LEXINGTON, Ky. (LEX 18) — The sign in front of the University of Kentucky Jewish Center was rededicated Monday after it was vandalized earlier this month.
Rabbi Shlomo Litvin, of the Chabad of the Bluegrass, said the sign means even more now than it did before.
"In previous years, the sign was just what you pass on your way into the building," he said. "But in the last eight months, we haven't had a program in the building. On my phone, I have probably 1000 texts saying, 'Hey, Rabbi, I'm outside by the sign.' Just 'I'm outside, I'm waiting. I'm waiting to celebrate my Judaism at UK.'"
Litvin called the vandalism "an apparent hate crime," adding that this is not the first time UK's Jewish community has had similar experiences.
"It's enlightening to see that no matter how many times this happens, the answer is the same both from the students, the resilience from the Jewish students to say 'we will be light we will continue we will build' and from the community who stand by us time and time again," he said.
Gov. Andy Beshear reached out to show his support on Monday via tweet:
Every Kentuckian deserves to feel safe and uplifted at their house of worship and anywhere they practice their faith. Destroying the sign at Chabad of the Bluegrass was an unacceptable act of intolerance, and made it harder for this community to serve members in need.— Governor Andy Beshear (@GovAndyBeshear) November 24, 2020

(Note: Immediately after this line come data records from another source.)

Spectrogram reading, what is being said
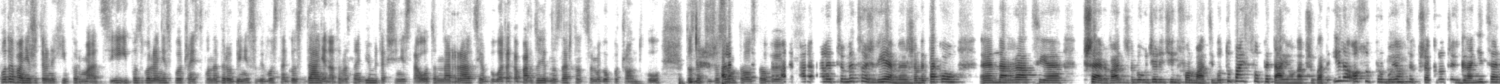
podawanie rzetelnych informacji i pozwolenie społeczeństwu na wyrobienie sobie własnego zdania. Natomiast no jak wiemy, tak się nie stało. Ta narracja była taka bardzo jednoznaczna od samego początku. To znaczy, że są to osoby. Ale, ale, ale, czy my coś wiemy, żeby taką e, narrację przerwać, żeby udzielić informacji? Bo tu Państwo pytają na przykład, ile osób próbujących mhm. Przekroczyć granicę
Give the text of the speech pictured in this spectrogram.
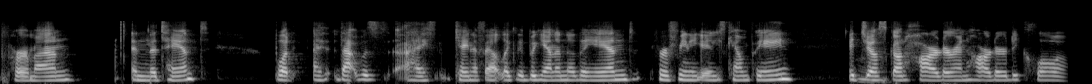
poor man in the tent, but I, that was I kind of felt like the beginning of the end for Fine Gael's campaign. It mm. just got harder and harder to claw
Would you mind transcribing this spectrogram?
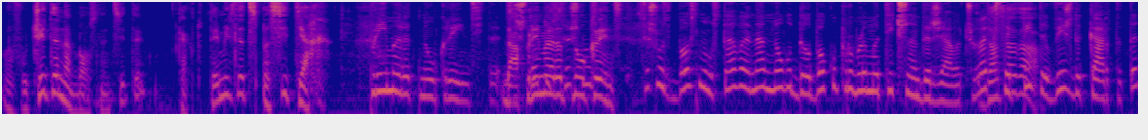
в очите на босненците, както те мислят, спаси тях. Примерът на украинците. Да, Защото примерът всъщност, на украинците. Всъщност Босна остава една много дълбоко проблематична държава. Човек да, се да, пита, да. вижда картата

UK Jewish Student Center Secretary Levi Wolff said it was a shock to hear of the vandalism, but was encouraged by the outpouring of support from the Lexington and UK community.

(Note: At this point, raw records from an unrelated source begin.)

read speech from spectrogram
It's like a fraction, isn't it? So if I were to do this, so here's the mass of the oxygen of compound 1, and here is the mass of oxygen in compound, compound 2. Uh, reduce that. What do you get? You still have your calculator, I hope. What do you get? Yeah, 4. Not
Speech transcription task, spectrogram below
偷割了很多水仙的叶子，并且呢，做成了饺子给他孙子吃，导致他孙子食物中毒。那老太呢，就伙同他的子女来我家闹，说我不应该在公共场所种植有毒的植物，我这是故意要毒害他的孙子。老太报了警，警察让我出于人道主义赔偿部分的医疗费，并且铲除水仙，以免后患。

"I've been super grateful,of all the student groups and organizations who have come out in support, either reaching out to us directly or publicly showing signs of support, and it means a lot to us," he said. "And I encourage everyone to continue doing so and speaking out against hatred where they see it, and all forms."
Wolff added that he believes that opening up a dialogue with members of the community could keep something like this from happening again.
"Sit down and talk," he said. "I mean, I myself, everyone on the student board, every single one of my Jewish friends on campus and in this community. I feel like that's what all of us want is just to have a conversation and just to talk to these people who don't quite understand."